As we mentioned, every inch matters when it comes to stopping distance. While keeping two or three seconds between you and other vehicles may suffice for standard passenger vehicles, you’ll want to increase it in an RV. If you need to stop quickly, you’ll be happy that you did.
Unfortunately, other drivers may not recognize that the distance between you and the other vehicle is intentional. Be prepared for other drivers to fill in this space.
They may have plenty of time to stop, but you won’t. The last thing you want is to slam into the back of them.
Driving an RV requires your full attention and a tremendous amount of focus. Driving for several hours can be downright exhausting. Your eyes are constantly moving, and you have to be aware of the other vehicles around you. Fatigue can sneak up on you quickly and create a dangerous situation.
We encourage drivers to follow the RVing 2/2/2 rule. According to this unwritten rule, you stop every two hours, drive no more than 200 miles, and stay at least two days at each stop.
While it may not always be practical, it’s a good concept. You need to know your limits, and you want to make sure you’re not driving while tired.

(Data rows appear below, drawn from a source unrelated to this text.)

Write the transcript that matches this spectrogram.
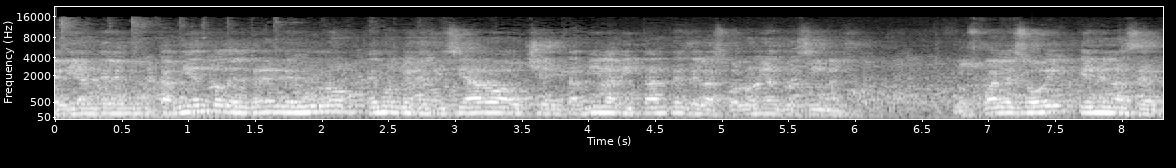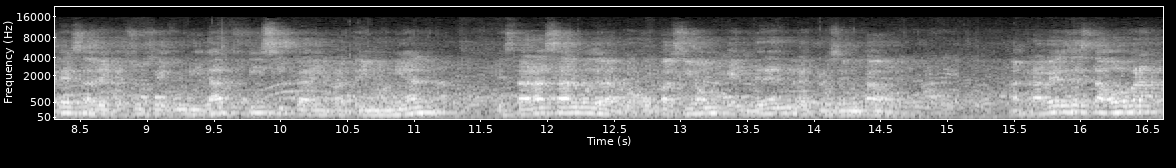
Mediante el enductamiento del tren B1 hemos beneficiado a 80.000 habitantes de las colonias vecinas, los cuales hoy tienen la certeza de que su seguridad física y patrimonial estará a salvo de la preocupación que el tren representaba. A través de esta obra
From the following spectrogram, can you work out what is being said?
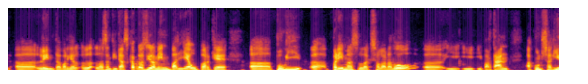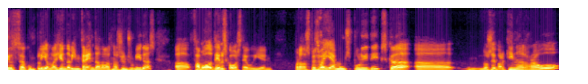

Keep in Mind: Is It Safe to Sleep at Rest Stops? Click the link to find out!
Secure Loose Items
One of the most dangerous aspects of an RV is the loose items inside of it. You must put loose items away before hitting the road. If not, you’re going to be in for a surprise.
What do you think will happen when you slam on the brakes? Yep, you guessed it. They’re all going to come flying towards you at the front of the RV.
Loose items can be hazardous and cause significant damage. Unless you enjoy replacing and repairing things, this will be a lesson you learn the first time. Make securing loose items a part of the pre-trip checklist we mentioned earlier.
Learn from the RV and Dump Truck Collision
We’re sending our best out to those involved in the RV and dump truck collision. However, we can all learn something from the situation. You must take all of the proper precautions when traveling in an RV.
You never know when a disaster is going to hit. When it does, you want to ensure you and your fellow passengers are safe.
Have you ever been involved in an RV crash?